GARDEN CITY, Kan. (AP) — For the first time in decades, Garden City residents will be able to legally enjoy aerial fireworks this Fourth of July. The Garden City Telegram reports that the city has banned the sale and use of fireworks that shoot more than 6 feet into the air since at least 1989. City commissioners have voted to lift the ban from July 3 to 5. Residents will be able to shoot off fireworks from 10:30am to 10:30pm on those days. Finney County commissioners earlier this month voted to allow fireworks from June 27 to July 5. Fire Chief Allen Shelton says the ban on aerial fireworks had been difficult to enforce. He says people often bought aerial fireworks outside the county and shot them off inside the county. Shelton said he is somewhat concerned the fireworks might cause fires because dry weather conditions this summer.
Tougher Entry Rules Set for University of Kansas
TOPEKA, Kan. (AP) — The University of Kansas will have tougher admissions standards than the state's other public colleges beginning in 2016. The Kansas Board of Regents approved a proposal Wednesday to boost requirements for incoming freshmen. Admission will be automatic for applicants with at least a "B'' average in high school; others would have their applications reviewed by a committee. The University of Kansas sought the change, saying it should improve graduation rates. Students can now enter any state college by scoring 21 on the ACT, having a 2.0 GPA in a college prep curriculum or graduating in the top third of their high-school classes. The new standards for KU add requirements for grade-point averages.
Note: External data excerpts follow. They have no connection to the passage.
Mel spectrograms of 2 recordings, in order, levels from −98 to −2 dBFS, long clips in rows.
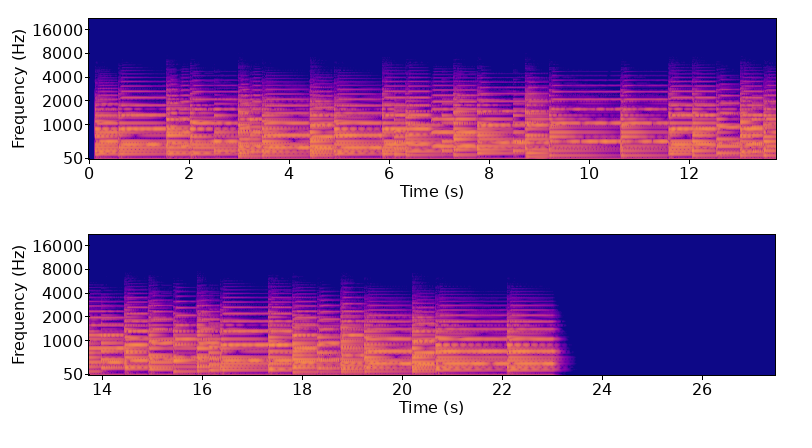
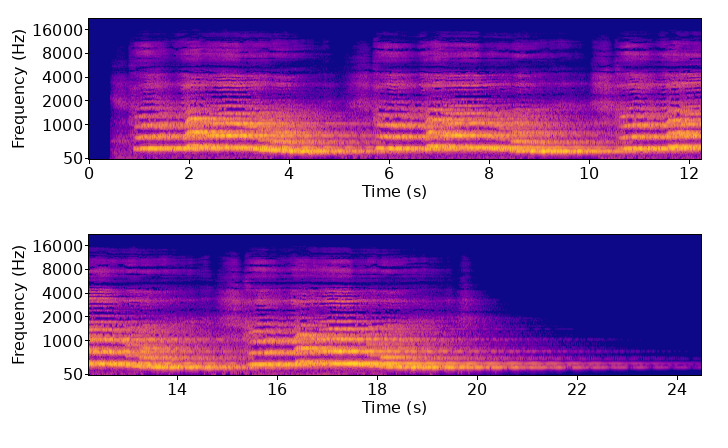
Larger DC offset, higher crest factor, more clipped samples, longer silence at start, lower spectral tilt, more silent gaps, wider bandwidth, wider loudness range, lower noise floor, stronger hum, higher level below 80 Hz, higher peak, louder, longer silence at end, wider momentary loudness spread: first, 0.4% vs under 0.1%; about the same, 16 dB vs 16 dB; neither; second, 0.1 s vs 0.9 s; first, -9.5 dB/octave vs -5.5 dB/octave; neither; second, 5.4 kHz vs 11 kHz; about the same, 4 LU vs 5 LU; second, -58 dBFS vs -68 dBFS; neither; about the same, -66 dBFS vs -66 dBFS; second, -14 dBFS vs -2 dBFS; second, -29 LUFS vs -19 LUFS; first, 3.85 s vs 2.85 s; second, 5 LU vs 13 LU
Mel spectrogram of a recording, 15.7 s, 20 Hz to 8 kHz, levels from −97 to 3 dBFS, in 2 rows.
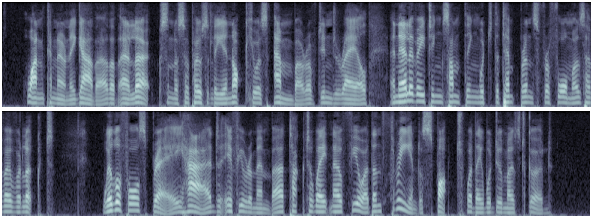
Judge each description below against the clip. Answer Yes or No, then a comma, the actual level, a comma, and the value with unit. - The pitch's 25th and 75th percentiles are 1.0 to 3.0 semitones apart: No, average, 3.4 semitones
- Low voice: No, medium, 150 Hz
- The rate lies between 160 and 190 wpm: Yes, average, 170 wpm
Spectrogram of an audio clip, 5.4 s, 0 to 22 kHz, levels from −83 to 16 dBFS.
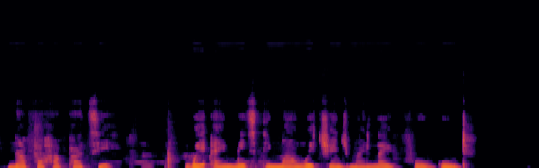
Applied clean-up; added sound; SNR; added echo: none; none; none; none.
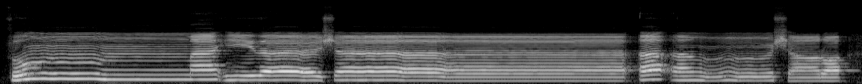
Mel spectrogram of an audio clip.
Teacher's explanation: Sya'a, ini panjangnya harus 5 ketuk. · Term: mad wajib muttasil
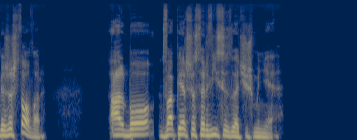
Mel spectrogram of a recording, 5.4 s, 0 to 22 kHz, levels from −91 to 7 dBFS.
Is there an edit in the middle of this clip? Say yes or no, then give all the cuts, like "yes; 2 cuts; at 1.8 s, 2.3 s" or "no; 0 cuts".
no; 0 cuts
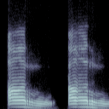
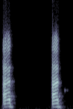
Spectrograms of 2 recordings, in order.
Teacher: Nah ini huruf ro kan ada aliran suaranya ya jadi ketika disukun dia ngalir suaranya ar ar nah sedangkan huruf Dal ini tidak dia tidak ngalir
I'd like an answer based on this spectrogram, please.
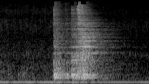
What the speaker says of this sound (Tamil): இப்போது சிக்கன் கறியை வந்து ஓப்பன் பண்ணி பார்க்கலாம்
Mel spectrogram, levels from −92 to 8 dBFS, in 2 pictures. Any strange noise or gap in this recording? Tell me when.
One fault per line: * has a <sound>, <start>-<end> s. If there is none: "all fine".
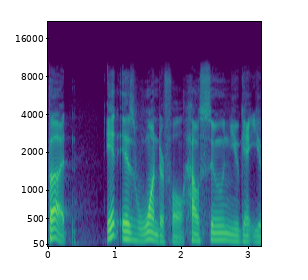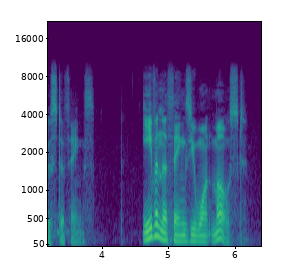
all fine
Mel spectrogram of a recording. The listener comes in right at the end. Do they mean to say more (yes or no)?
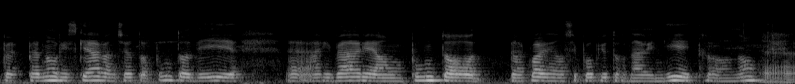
no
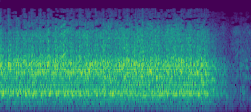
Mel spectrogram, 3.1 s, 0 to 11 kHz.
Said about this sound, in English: What do you want, one long kiss or 20 fast ones? I'll take the fast ones. Okay, brace yourself.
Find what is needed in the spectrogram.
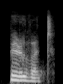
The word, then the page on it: pyruvate: Indian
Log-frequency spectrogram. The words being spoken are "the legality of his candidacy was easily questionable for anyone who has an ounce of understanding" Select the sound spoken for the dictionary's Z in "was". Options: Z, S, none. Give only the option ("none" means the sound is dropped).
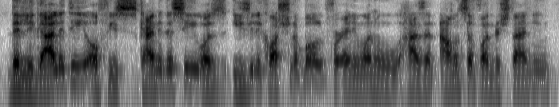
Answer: Z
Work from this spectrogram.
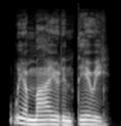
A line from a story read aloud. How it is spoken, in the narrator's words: said, with a sigh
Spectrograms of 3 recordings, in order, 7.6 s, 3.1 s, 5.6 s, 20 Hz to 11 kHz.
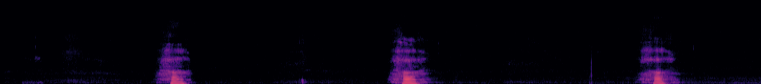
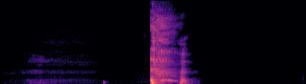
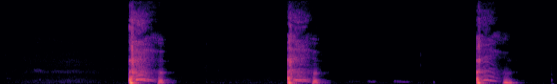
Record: {"exhalation_length": "7.6 s", "exhalation_amplitude": 7173, "exhalation_signal_mean_std_ratio": 0.21, "cough_length": "3.1 s", "cough_amplitude": 27004, "cough_signal_mean_std_ratio": 0.2, "three_cough_length": "5.6 s", "three_cough_amplitude": 23781, "three_cough_signal_mean_std_ratio": 0.24, "survey_phase": "beta (2021-08-13 to 2022-03-07)", "age": "65+", "gender": "Female", "wearing_mask": "No", "symptom_shortness_of_breath": true, "symptom_fatigue": true, "symptom_onset": "12 days", "smoker_status": "Never smoked", "respiratory_condition_asthma": false, "respiratory_condition_other": false, "recruitment_source": "REACT", "submission_delay": "2 days", "covid_test_result": "Negative", "covid_test_method": "RT-qPCR", "influenza_a_test_result": "Negative", "influenza_b_test_result": "Negative"}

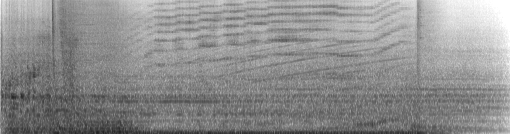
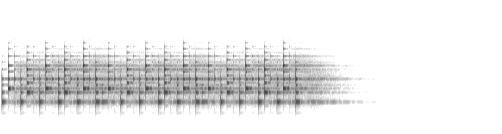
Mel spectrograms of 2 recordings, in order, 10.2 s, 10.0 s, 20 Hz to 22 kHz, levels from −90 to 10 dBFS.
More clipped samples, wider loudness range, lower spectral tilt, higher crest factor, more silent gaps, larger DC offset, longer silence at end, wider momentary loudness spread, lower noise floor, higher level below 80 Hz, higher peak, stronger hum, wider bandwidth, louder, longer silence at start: neither; about the same, 7 LU vs 6 LU; first, -4.5 dB/octave vs 9.5 dB/octave; second, 14 dB vs 24 dB; neither; neither; second, 0.2 s vs 3.6 s; first, 15 LU vs 4 LU; second, -35 dBFS vs -87 dBFS; first, -16 dBFS vs under -90 dBFS; first, 0 dBFS vs -4 dBFS; neither; first, over 20 kHz vs 6.4 kHz; first, -14 LUFS vs -23 LUFS; about the same, 0 s vs 0 s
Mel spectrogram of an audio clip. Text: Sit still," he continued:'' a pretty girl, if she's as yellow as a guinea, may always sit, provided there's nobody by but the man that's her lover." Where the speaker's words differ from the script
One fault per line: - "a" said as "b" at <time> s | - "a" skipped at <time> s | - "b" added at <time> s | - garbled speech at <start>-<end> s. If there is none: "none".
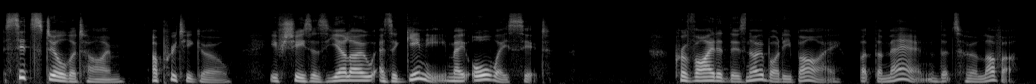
- "he continued" said as "the time" at 0.7 s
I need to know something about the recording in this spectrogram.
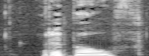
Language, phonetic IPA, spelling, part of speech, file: Polish, [rɨˈbɔwuf], rybołów, noun, LL-Q809 (pol)-rybołów.wav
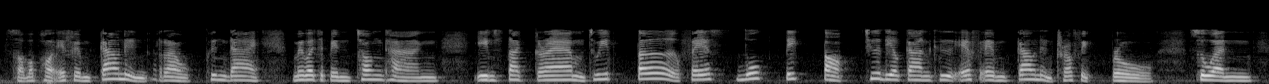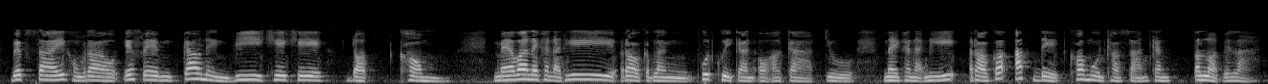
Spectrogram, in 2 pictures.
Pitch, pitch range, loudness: 190 Hz, 170-215 Hz, -21 LUFS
Tuition to rise again this fall at Kan. colleges
TOPEKA, Kan. (AP) — Students at public universities in Kansas will pay as much as 6.9 percent more for tuition this fall. The Kansas Board of Regents on Wednesday approved tuition increases proposed by officials of the six public universities and the University of Kansas Medical Center. For undergraduates from Kansas, increases will range from 2.9 percent at Fort Hays State University to 6.2 percent at Emporia State. The biggest increase will be 6.9 percent for newly enrolling out-of-state undergraduates at the University of Kansas. Fort Hays State sought no increase for out-of-state undergraduates. The increases are expected to raise an additional $31 million in the next academic year. Officials of the institutions said the money will cover higher operating costs and extra pay for employees.